One Of Ong Bak's Most Memorable Scenes Was Three Years In The Making

Nearly every action sequence in Prachya Pinkaew's "Ong Bak: Muay Thai Warrior" stuns the viewer with acrobatic stuntwork and intricate choreography, but one scene stands out from the rest. The 2003 martial arts action film has its star Tony Jaa, playing the humble but deadly Muay Thai fighter Ting, going toe-to-toe with a series of towering, formidable opponents in an underground fight tournament. He knocks the champion's lights out with a single, powerful kick, but eventually must return to the Bangkok bar to square up with three more maniacs. The latter scene is known as the "Circle of Death" scene due to the crowd that keeps him entrapped in the violence like a human-bound cage match, and it was a long time in the making.

First of all, no Tony Jaa action scene comes without intense preparation. Speaking with Firecracker Magazine, the Thai martial artist and player in the upcoming "The Expendables 4" sequel had this to say:

"Me and my master would choreograph the scenes, and the director would tell us how he wanted the scene to be, then they would talk about it. The stunts we did took a long time because we would write them out as a storyboard first, and then we did test shots to see how they looked before we did the actual filming. So it took a really long time."

The outlining pays off in a series of unreal action scenes, including one where Ting eliminates armed assailants while his legs are on fire. But for the Circle of Death moments, the groundwork was much more prolonged.

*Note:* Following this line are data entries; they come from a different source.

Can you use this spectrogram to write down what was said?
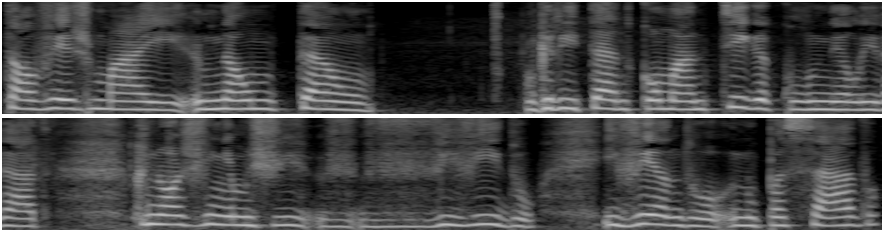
talvez mais não tão gritando como a antiga colonialidade que nós vínhamos vi vivido e vendo no passado,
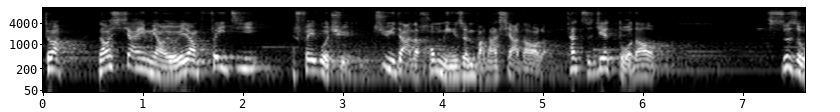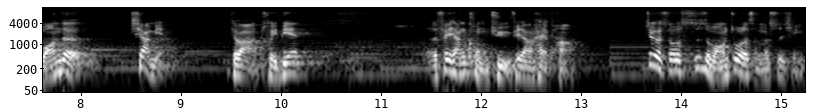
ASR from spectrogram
对吧？然后下一秒有一辆飞机飞过去，巨大的轰鸣声把他吓到了，他直接躲到狮子王的下面，对吧？腿边，呃，非常恐惧，非常害怕。这个时候，狮子王做了什么事情？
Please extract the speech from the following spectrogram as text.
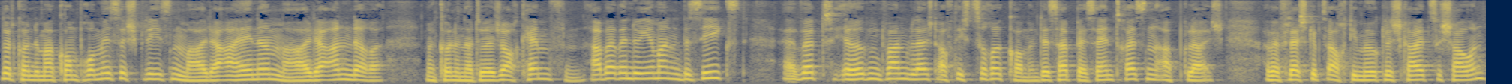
dort könnte man Kompromisse schließen, mal der eine, mal der andere. Man könnte natürlich auch kämpfen, aber wenn du jemanden besiegst, er wird irgendwann vielleicht auf dich zurückkommen. Deshalb besser Interessenabgleich. Aber vielleicht gibt es auch die Möglichkeit zu schauen,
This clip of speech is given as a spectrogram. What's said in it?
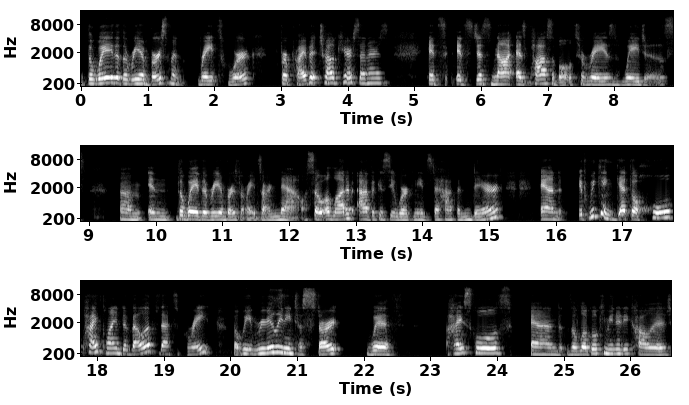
the way that the reimbursement rates work for private child care centers, it's it's just not as possible to raise wages um, in the way the reimbursement rates are now. So a lot of advocacy work needs to happen there. And if we can get the whole pipeline developed, that's great. But we really need to start with high schools and the local community college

Note to self: Don't get into the ring with Tony Jaa

With bloodthirsty onlookers cheering on every elbow thrown and each kick landed, Ting succeeds in surviving the Circle of Death, pinging on the radar of a nasty crime lord in the process. Shooting the scene wasn't as cut-and-dry as it seems, however: An interview with director Prachya Pinkaew reveals that production ran into issues that delayed shooting for years. He told Rave Magazine:

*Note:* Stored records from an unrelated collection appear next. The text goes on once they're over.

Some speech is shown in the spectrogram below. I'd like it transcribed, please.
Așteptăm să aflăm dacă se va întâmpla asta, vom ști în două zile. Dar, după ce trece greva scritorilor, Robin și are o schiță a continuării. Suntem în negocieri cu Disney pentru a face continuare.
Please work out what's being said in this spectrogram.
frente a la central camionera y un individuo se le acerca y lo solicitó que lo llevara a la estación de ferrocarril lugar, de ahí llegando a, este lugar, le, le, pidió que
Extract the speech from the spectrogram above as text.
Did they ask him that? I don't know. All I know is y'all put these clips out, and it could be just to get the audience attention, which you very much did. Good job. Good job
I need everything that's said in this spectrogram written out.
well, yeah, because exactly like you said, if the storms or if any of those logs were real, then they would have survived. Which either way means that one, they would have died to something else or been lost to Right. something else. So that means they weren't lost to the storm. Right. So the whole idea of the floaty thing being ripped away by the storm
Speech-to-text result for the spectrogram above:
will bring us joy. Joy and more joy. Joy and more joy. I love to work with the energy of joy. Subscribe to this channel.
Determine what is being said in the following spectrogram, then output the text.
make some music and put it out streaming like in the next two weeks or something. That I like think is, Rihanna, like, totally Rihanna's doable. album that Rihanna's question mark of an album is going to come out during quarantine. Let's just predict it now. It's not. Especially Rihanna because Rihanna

It took a long time, and in the preparation for the film we had several problems, and it took us three years to start to shoot the scene. So we used those three years to adjust and review...

Three years. For scale, the first lab-recorded instance of a Covid-19 case in the United States was only about two and a half years ago as of this printing; that's a long time to storyboard.

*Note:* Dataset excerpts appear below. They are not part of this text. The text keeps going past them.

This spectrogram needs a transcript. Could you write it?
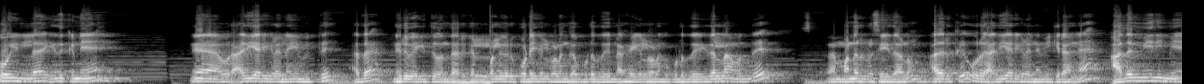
கோயிலில் இதுக்குன்னே ஒரு அதிகாரிகளை நியமித்து அதை நிர்வகித்து வந்தார்கள். பல்வேறு கொடைகள் வழங்கப்படுது நகைகள் வழங்கப்படுது இதெல்லாம் வந்து மன்னர்கள் செய்தாலும் அதற்கு ஒரு அதிகாரிகளை நியமிக்கிறாங்க. அதை மீறியுமே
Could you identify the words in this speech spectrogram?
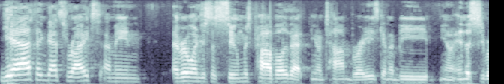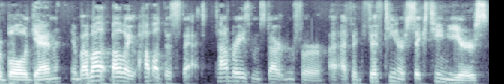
yeah, I think that's right. I mean, everyone just assumes probably that you know Tom Brady's going to be you know in the Super Bowl again. And by, by, the way, how about this stat? Tom Brady's been starting for I think 15 or 16 years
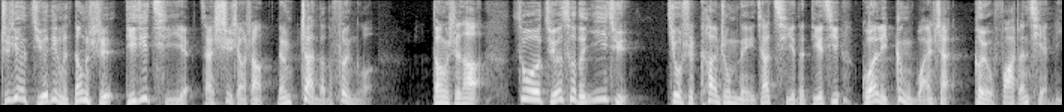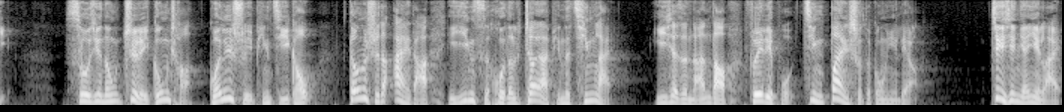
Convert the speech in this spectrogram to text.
直接决定了当时叠机企业在市场上能占到的份额。当时他做决策的依据就是看中哪家企业的叠机管理更完善、更有发展潜力。苏京东治理工厂管理水平极高，当时的艾达也因此获得了张亚平的青睐，一下子拿到飞利浦近半数的供应量。这些年以来，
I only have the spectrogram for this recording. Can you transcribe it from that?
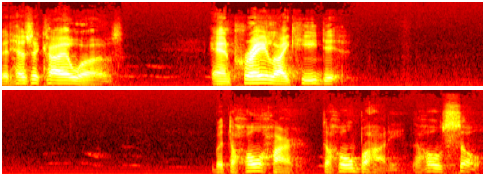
that Hezekiah was, and pray like he did. But the whole heart, the whole body, the whole soul.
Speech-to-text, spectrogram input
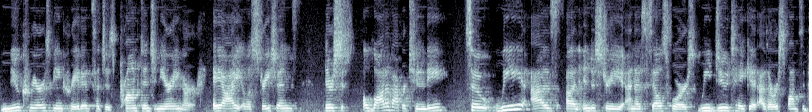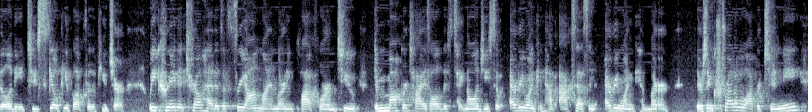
new careers being created, such as prompt engineering or AI illustrations. There's a lot of opportunity. So we as an industry and as Salesforce, we do take it as a responsibility to skill people up for the future. We created Trailhead as a free online learning platform to democratize all of this technology so everyone can have access and everyone can learn. There's incredible opportunity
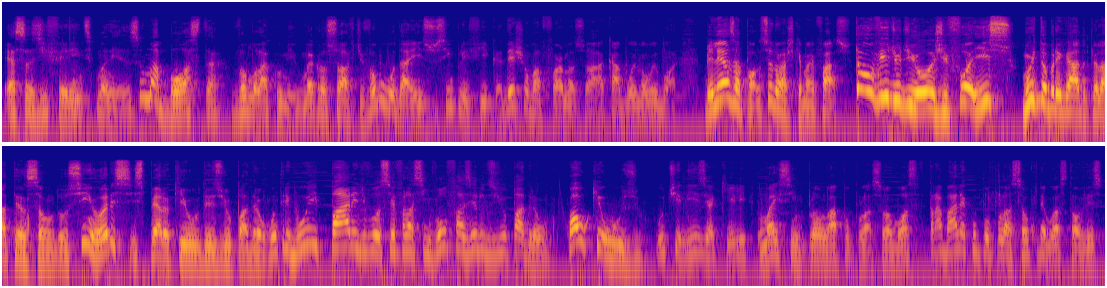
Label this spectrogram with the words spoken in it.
essas diferentes maneiras. Uma bosta, vamos lá comigo. Microsoft, vamos mudar isso, simplifica, deixa uma forma só, acabou e vamos embora. Beleza, Paulo? Você não acha que é mais fácil? Então o vídeo de hoje foi isso. Muito obrigado pela atenção dos senhores. Espero que o desvio padrão contribua e pare de você falar assim, vou fazer o desvio padrão. Qual que eu uso? Utilize aquele mais simplão lá, população amostra. Trabalha com população que o negócio talvez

Pinkaew elaborates that his team used the "old technique from Hong Kong movies" as guidance to show off Tony Jaa's martial arts skill, shooting from a handful of angles and slowing down footage of the most impressive feats of strength. It was enough to impress filmmaker Luc Besson ("The Fifth Element"), whose production-distribution company EuropaCorp picked up "Ong Bak: Muay Thai Warrior" and re-edited it along with a fresh score for dissemination outside Asia. Pinkaew gives Rave nothing but kind words about Besson: "Luc is a very good producer of action films, and he has a very good understanding of martial arts."

Pinkaew's latest has showdowns of its own; "Sisters" (2019) is a horror-fantasy featuring a pair of siblings, one of whom protects the other by training as a demon hunter.